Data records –
=== Section Start ===

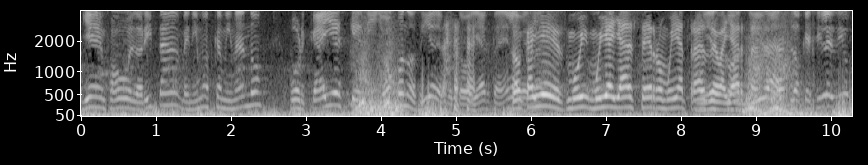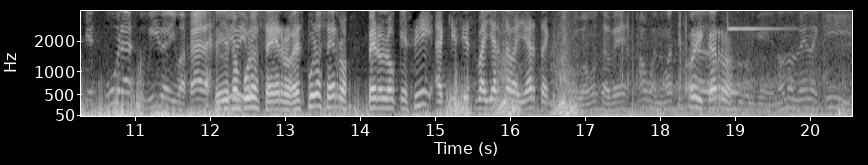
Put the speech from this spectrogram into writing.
Bien, Paul, ahorita venimos caminando por calles que ni yo conocía de Puerto Vallarta. ¿eh? Son verdad. calles muy, muy allá al cerro, muy atrás Muy de Vallarta. Lo que sí les digo que es pura subida y bajada. Sí, subida son puros cerros, es puro cerro. Pero lo que sí, aquí sí es Vallarta, Vallarta. Y pues vamos a ver. Agua, nomás ten Oye, carro. Porque no nos ven aquí.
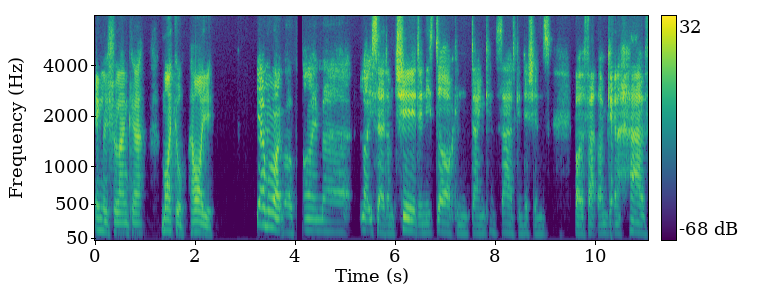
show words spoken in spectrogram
England, Sri Lanka. Michael, how are you? Yeah, I'm all right, Rob. I'm, uh, like you said, I'm cheered in these dark and dank and sad conditions by the fact that I'm going to have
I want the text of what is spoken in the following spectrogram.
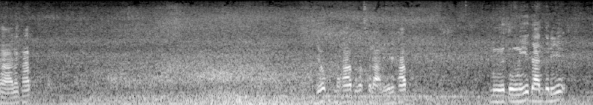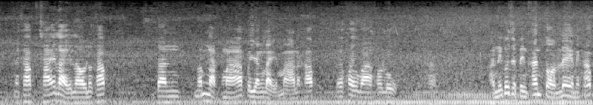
ช้านะครับ ยกนะครับลักษณะนี้นะครับ มือตรงนี้ดันตัวนี้นะครับ ใช้ไหล่เรานะครับ ดันน้ำหนักม้าไปยังไหล่ม้านะครับ แล้วค่อยวางเขาลงครับ อันนี้ก็จะเป็นขั้นตอนแรกนะครับ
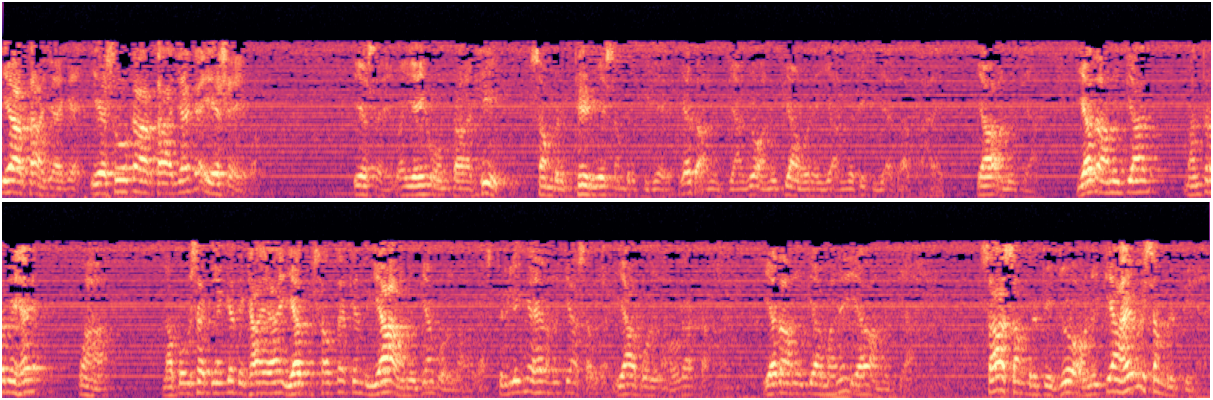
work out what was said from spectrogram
ये अर्थ आ जाएगा। ऐसो का अर्थ आ जाएगा ऐसा एवं। ऐसा एवं। यही ओंकार ही समृद्धि, ये समृद्धि है। यद अनुज्ञा जो अनुज्ञा हो रही है, अनुमति दिया जाता है। या अनुज्ञा यद अनुज्ञा मंत्र में है, वहाँ नपुंसक लिंग दिखाया है। यद शब्द किंतु या अनुज्ञा बोलना होगा। स्त्रीलिंग है अनुज्ञा शब्द, या बोलना होगा। कहा यद अनुज्ञा माने या अनुज्ञा। सा समृद्धि, जो अनुज्ञा है, वही समृद्धि है।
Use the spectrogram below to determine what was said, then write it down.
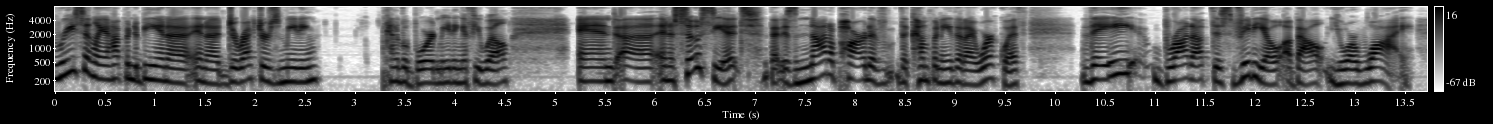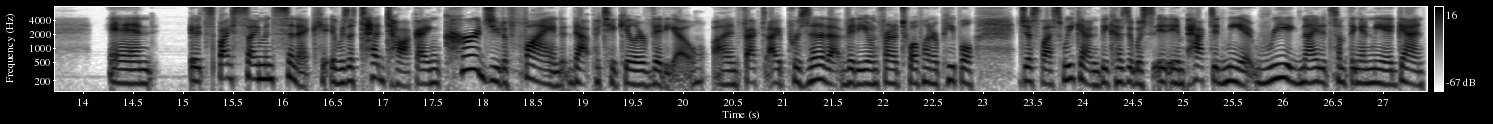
recently I happened to be in a in a directors meeting, kind of a board meeting, if you will, and uh, an associate that is not a part of the company that I work with, they brought up this video about your why, and it's by Simon Sinek. It was a TED Talk. I encourage you to find that particular video. Uh, in fact, I presented that video in front of 1,200 people just last weekend because it was it impacted me. It reignited something in me again.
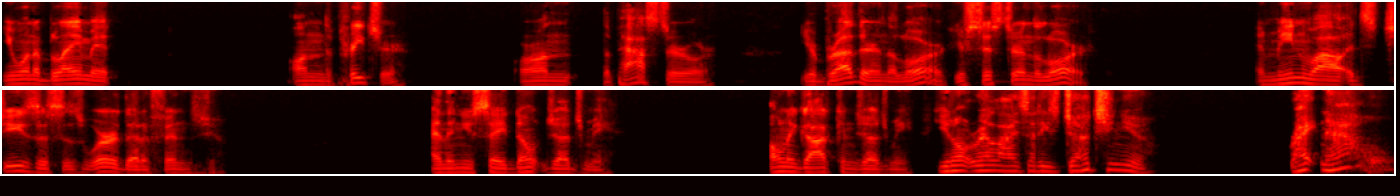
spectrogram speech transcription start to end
you want to blame it on the preacher or on the pastor or your brother in the Lord, your sister in the Lord. And meanwhile, it's Jesus' word that offends you. And then you say, Don't judge me. Only God can judge me. You don't realize that He's judging you right now,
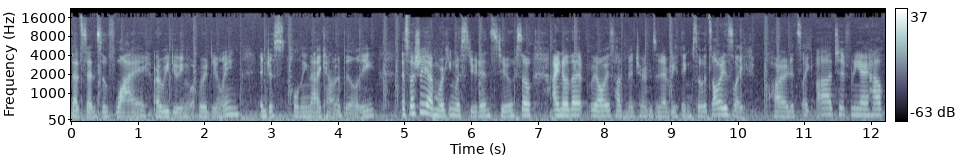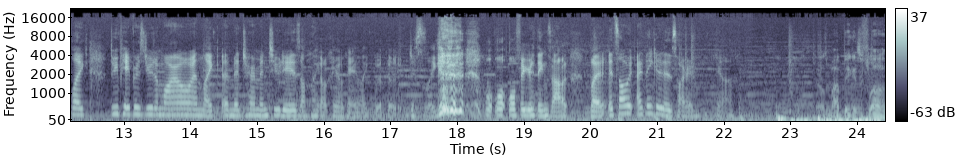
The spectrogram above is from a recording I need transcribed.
that sense of why are we doing what we're doing and just holding that accountability especially i'm working with students too so i know that we always have midterms and everything so it's always like hard it's like ah tiffany i have like three papers due tomorrow and like a midterm in two days i'm like okay okay like just like we'll, we'll, we'll figure things out but it's always i think it is hard yeah that was my biggest flaw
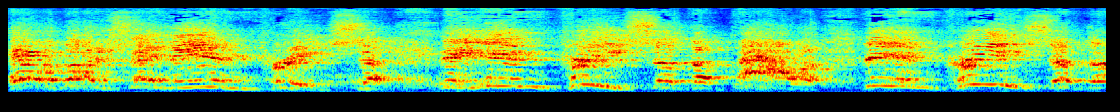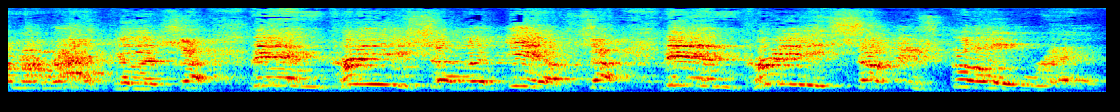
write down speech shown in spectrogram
Everybody say the increase. The increase of the power. The increase of the miraculous. The increase of the gifts. The increase of his glory.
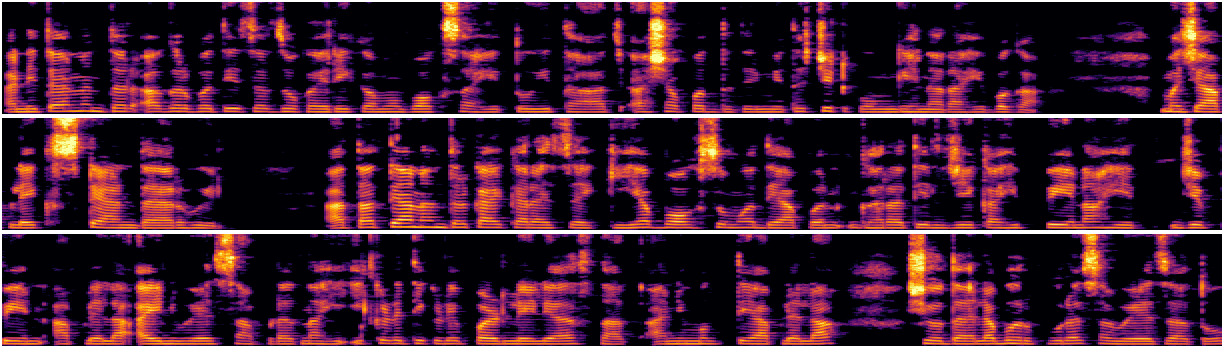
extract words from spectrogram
आणि त्यानंतर अगरबत्तीचा जो काही रिकामा बॉक्स आहे तो इथं आज अशा पद्धतीने मी इथं चिटकवून घेणार आहे बघा. म्हणजे आपला एक स्टँड तयार होईल. आता त्यानंतर काय करायचं आहे की ह्या बॉक्समध्ये आपण घरातील जे काही पेन आहेत जे पेन आपल्याला ऐन सापडत नाही इकडे तिकडे पडलेले असतात आणि मग ते आपल्याला शोधायला भरपूर असा वेळ जातो.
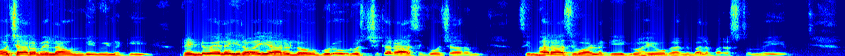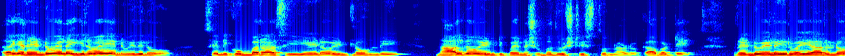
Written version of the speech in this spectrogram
గోచారం ఎలా ఉంది వీళ్ళకి? రెండు వేల ఇరవై ఆరులో గురు వృశ్చిక రాశి గోచారం సింహరాశి వాళ్ళకి గృహయోగాన్ని బలపరుస్తుంది. అలాగే రెండు వేల ఇరవై ఎనిమిదిలో శని కుంభరాశి ఏడవ ఇంట్లో ఉండి నాలుగవ ఇంటి పైన శుభ దృష్టిస్తున్నాడు. కాబట్టి రెండు వేల ఇరవై ఆరులో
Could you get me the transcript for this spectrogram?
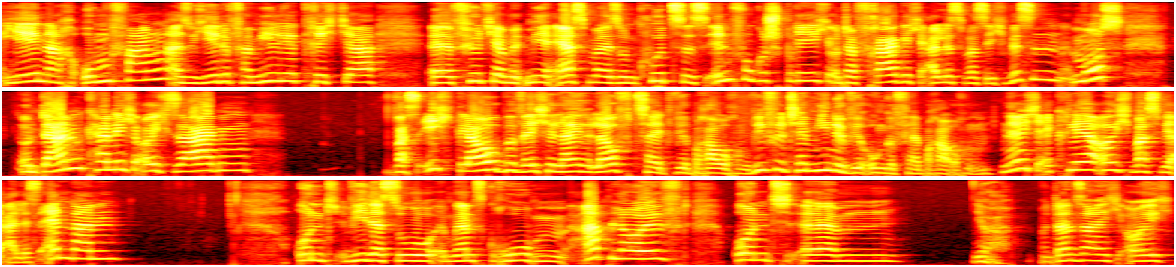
je nach Umfang. Also jede Familie kriegt ja, äh, führt ja mit mir erstmal so ein kurzes Infogespräch und da frage ich alles, was ich wissen muss. Und dann kann ich euch sagen, was ich glaube, welche Laufzeit wir brauchen, wie viele Termine wir ungefähr brauchen. Ne, ich erkläre euch, was wir alles ändern und wie das so im ganz groben abläuft. Und ähm, ja, und dann sage ich euch,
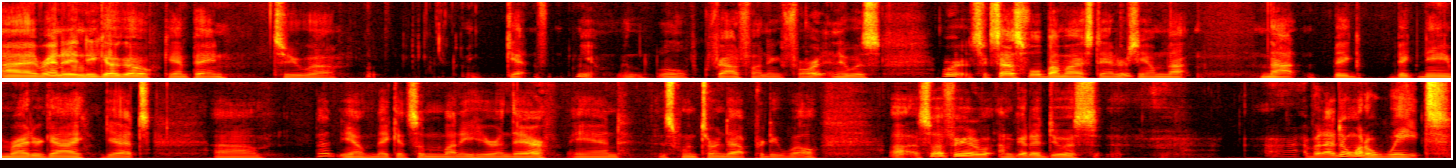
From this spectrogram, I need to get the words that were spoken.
I ran an Indiegogo campaign to uh, get you know a little crowdfunding for it, and it was we're successful by my standards. You know, I'm not not big big name writer guy yet, um, but you know, making some money here and there, and this one turned out pretty well. Uh, so I figured I'm gonna do a, but I don't want to wait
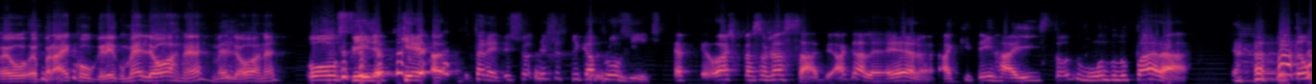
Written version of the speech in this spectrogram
é o hebraico ou grego? Melhor, né? Melhor, né? Ô, filha, porque. Uh, peraí, deixa, deixa eu explicar pro ouvinte. É, eu acho que o pessoal já sabe. A galera aqui tem raiz, todo mundo no Pará. Então,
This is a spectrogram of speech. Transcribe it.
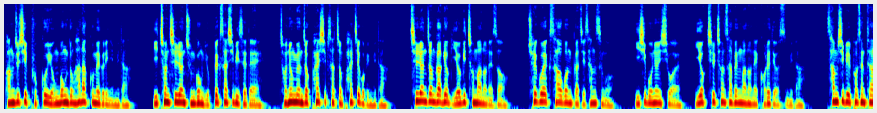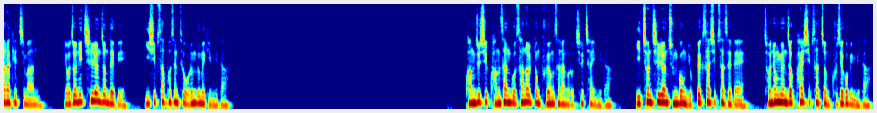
광주시 북구 용봉동 하나꿈의 그린입니다. 2007년 준공 642세대, 전용 면적 84.8제곱입니다. 7년 전 가격 2억 2천만 원에서 최고액 4억 원까지 상승 후 25년 10월 2억 7,400만 원에 거래되었습니다. 31% 하락했지만 여전히 7년 전 대비 24% 오른 금액입니다. 광주시 광산구 산월동 부영사랑으로 7차입니다. 2007년 준공 644세대, 전용 면적 84.9제곱입니다.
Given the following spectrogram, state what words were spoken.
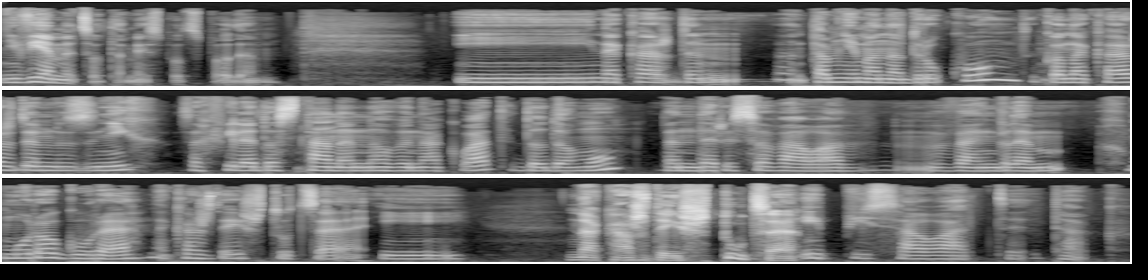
Nie wiemy, co tam jest pod spodem. I na każdym, tam nie ma nadruku, tylko na każdym z nich za chwilę dostanę nowy nakład do domu. Będę rysowała węglem chmurogórę na każdej sztuce i, Na każdej sztuce. i pisała, ty, tak.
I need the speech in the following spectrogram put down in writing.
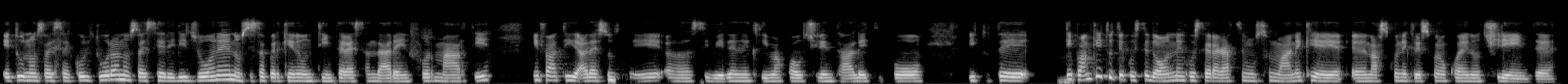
e tu non sai se è cultura, non sai se è religione, non si sa perché non ti interessa andare a informarti. Infatti adesso se uh, si vede nel clima qua occidentale tipo di tutte tipo anche tutte queste donne, queste ragazze musulmane che eh, nascono e crescono qua in Occidente,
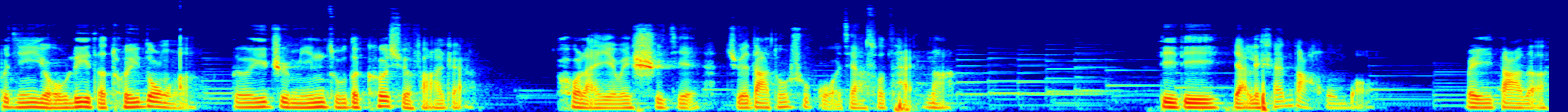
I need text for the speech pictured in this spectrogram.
不仅有力地推动了。德意志民族的科学发展，后来也为世界绝大多数国家所采纳。弟弟亚历山大·洪堡，伟大的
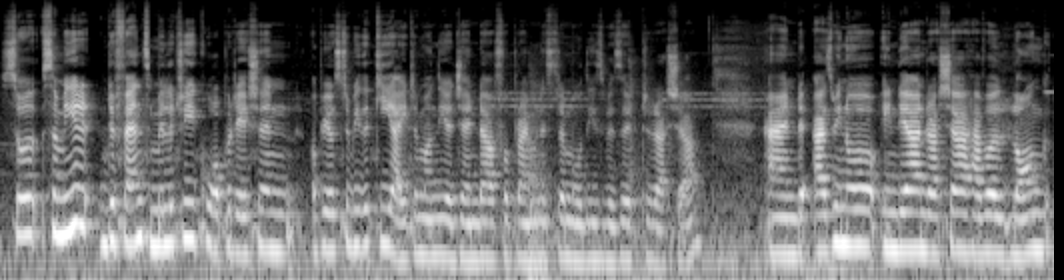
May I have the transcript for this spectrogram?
So, Sameer, defense military cooperation appears to be the key item on the agenda for Prime Minister Modi's visit to Russia. And as we know, India and Russia have a long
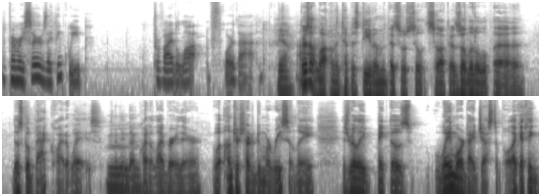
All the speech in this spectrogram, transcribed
if memory serves, I think we provide a lot for that. Yeah. There's a Um, lot on the Tempest Divum that's still still out there. There's a little. Uh, those go back quite a ways. I mean, we've got Mm. quite a library there. What Hunter started to do more recently is really make those way more digestible. Like I think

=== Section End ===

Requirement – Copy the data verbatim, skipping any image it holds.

Answer –
Put the speech from this spectrogram into writing.
Bien, Paul, ahorita venimos caminando por calles que ni yo conocía de Puerto Vallarta. ¿eh? Son verdad. calles muy, muy allá al cerro, muy atrás Muy de Vallarta. Lo que sí les digo que es pura subida y bajada. Sí, subida son puros cerros, es puro cerro. Pero lo que sí, aquí sí es Vallarta, Vallarta. Y pues vamos a ver. Agua, nomás ten Oye, carro. Porque no nos ven aquí.
show words spoken in spectrogram
England, Sri Lanka. Michael, how are you? Yeah, I'm all right, Rob. I'm, uh, like you said, I'm cheered in these dark and dank and sad conditions by the fact that I'm going to have
I want the text of what is spoken in the following spectrogram.
ช้านะครับ ยกนะครับลักษณะนี้นะครับ มือตรงนี้ดันตัวนี้นะครับ ใช้ไหล่เรานะครับ ดันน้ำหนักม้าไปยังไหล่ม้านะครับ แล้วค่อยวางเขาลงครับ อันนี้ก็จะเป็นขั้นตอนแรกนะครับ
work out what was said from spectrogram
ये अर्थ आ जाएगा। ऐसो का अर्थ आ जाएगा ऐसा एवं। ऐसा एवं। यही ओंकार ही समृद्धि, ये समृद्धि है। यद अनुज्ञा जो अनुज्ञा हो रही है, अनुमति दिया जाता है। या अनुज्ञा यद अनुज्ञा मंत्र में है, वहाँ नपुंसक लिंग दिखाया है। यद शब्द किंतु या अनुज्ञा बोलना होगा। स्त्रीलिंग है अनुज्ञा शब्द, या बोलना होगा। कहा यद अनुज्ञा माने या अनुज्ञा। सा समृद्धि, जो अनुज्ञा है, वही समृद्धि है।
Use the spectrogram below to determine what was said, then write it down.
recently I happened to be in a in a directors meeting, kind of a board meeting, if you will, and uh, an associate that is not a part of the company that I work with, they brought up this video about your why, and it's by Simon Sinek. It was a TED Talk. I encourage you to find that particular video. Uh, in fact, I presented that video in front of 1,200 people just last weekend because it was it impacted me. It reignited something in me again.
spectrogram speech transcription start to end
you want to blame it on the preacher or on the pastor or your brother in the Lord, your sister in the Lord. And meanwhile, it's Jesus' word that offends you. And then you say, Don't judge me. Only God can judge me. You don't realize that He's judging you right now,
The spectrogram above is from a recording I need transcribed.
that sense of why are we doing what we're doing and just holding that accountability especially i'm working with students too so i know that we always have midterms and everything so it's always like hard it's like ah tiffany i have like three papers due tomorrow and like a midterm in two days i'm like okay okay like just like we'll, we'll, we'll figure things out but it's always i think it is hard yeah that was my biggest flaw
write down speech shown in spectrogram
Everybody say the increase. The increase of the power. The increase of the miraculous. The increase of the gifts. The increase of his glory.
extract words from spectrogram
आणि त्यानंतर अगरबत्तीचा जो काही रिकामा बॉक्स आहे तो इथं आज अशा पद्धतीने मी इथं चिटकवून घेणार आहे बघा. म्हणजे आपला एक स्टँड तयार होईल. आता त्यानंतर काय करायचं आहे की ह्या बॉक्समध्ये आपण घरातील जे काही पेन आहेत जे पेन आपल्याला ऐन सापडत नाही इकडे तिकडे पडलेले असतात आणि मग ते आपल्याला शोधायला भरपूर असा वेळ जातो.
Written version of the speech in this spectrogram
గోచారం ఎలా ఉంది వీళ్ళకి? రెండు వేల ఇరవై ఆరులో గురు వృశ్చిక రాశి గోచారం సింహరాశి వాళ్ళకి గృహయోగాన్ని బలపరుస్తుంది. అలాగే రెండు వేల ఇరవై ఎనిమిదిలో శని కుంభరాశి ఏడవ ఇంట్లో ఉండి నాలుగవ ఇంటి పైన శుభ దృష్టిస్తున్నాడు. కాబట్టి రెండు వేల ఇరవై ఆరులో
Could you get me the transcript for this spectrogram?
je nach Umfang. Also jede Familie kriegt ja, äh, führt ja mit mir erstmal so ein kurzes Infogespräch und da frage ich alles, was ich wissen muss. Und dann kann ich euch sagen, was ich glaube, welche Laufzeit wir brauchen, wie viele Termine wir ungefähr brauchen. Ne, ich erkläre euch, was wir alles ändern und wie das so im ganz groben abläuft. Und ähm, ja, und dann sage ich euch,
From this spectrogram, I need to get the words that were spoken.
I ran an Indiegogo campaign to uh, get you know a little crowdfunding for it, and it was we're successful by my standards. You know, I'm not not big big name writer guy yet, um, but you know, making some money here and there, and this one turned out pretty well. Uh, so I figured I'm gonna do a, but I don't want to wait
Written version of the speech in this spectrogram
é o hebraico ou grego? Melhor, né? Melhor, né? Ô, filha, porque. Uh, peraí, deixa, deixa eu explicar pro ouvinte. É, eu acho que o pessoal já sabe. A galera aqui tem raiz, todo mundo no Pará. Então,
This is a spectrogram of speech. Transcribe it.
광주시 북구 용봉동 하나꿈의 그린입니다. 2007년 준공 642세대, 전용 면적 84.8제곱입니다. 7년 전 가격 2억 2천만 원에서 최고액 4억 원까지 상승 후 25년 10월 2억 7,400만 원에 거래되었습니다. 31% 하락했지만 여전히 7년 전 대비 24% 오른 금액입니다. 광주시 광산구 산월동 부영사랑으로 7차입니다. 2007년 준공 644세대, 전용 면적 84.9제곱입니다.
Given the following spectrogram, state what words were spoken.
Nie wiemy, co tam jest pod spodem. I na każdym, tam nie ma nadruku, tylko na każdym z nich za chwilę dostanę nowy nakład do domu. Będę rysowała węglem chmurogórę na każdej sztuce i, Na każdej sztuce. i pisała, ty, tak.
I need the speech in the following spectrogram put down in writing.
e tu non sai se è cultura, non sai se è religione, non si sa perché non ti interessa andare a informarti. Infatti adesso se uh, si vede nel clima qua occidentale tipo di tutte tipo anche tutte queste donne, queste ragazze musulmane che eh, nascono e crescono qua in Occidente,
I need text for the speech pictured in this spectrogram.
不仅有力地推动了。德意志民族的科学发展，后来也为世界绝大多数国家所采纳。弟弟亚历山大·洪堡，伟大的
May I have the transcript for this spectrogram?
So, Sameer, defense military cooperation appears to be the key item on the agenda for Prime Minister Modi's visit to Russia. And as we know, India and Russia have a long
All the speech in this spectrogram, transcribed
if memory serves, I think we provide a lot for that. Yeah. There's a Um, lot on the Tempest Divum that's still still out there. There's a little. Uh, those go back quite a ways. I mean, we've got Mm. quite a library there. What Hunter started to do more recently is really make those way more digestible. Like I think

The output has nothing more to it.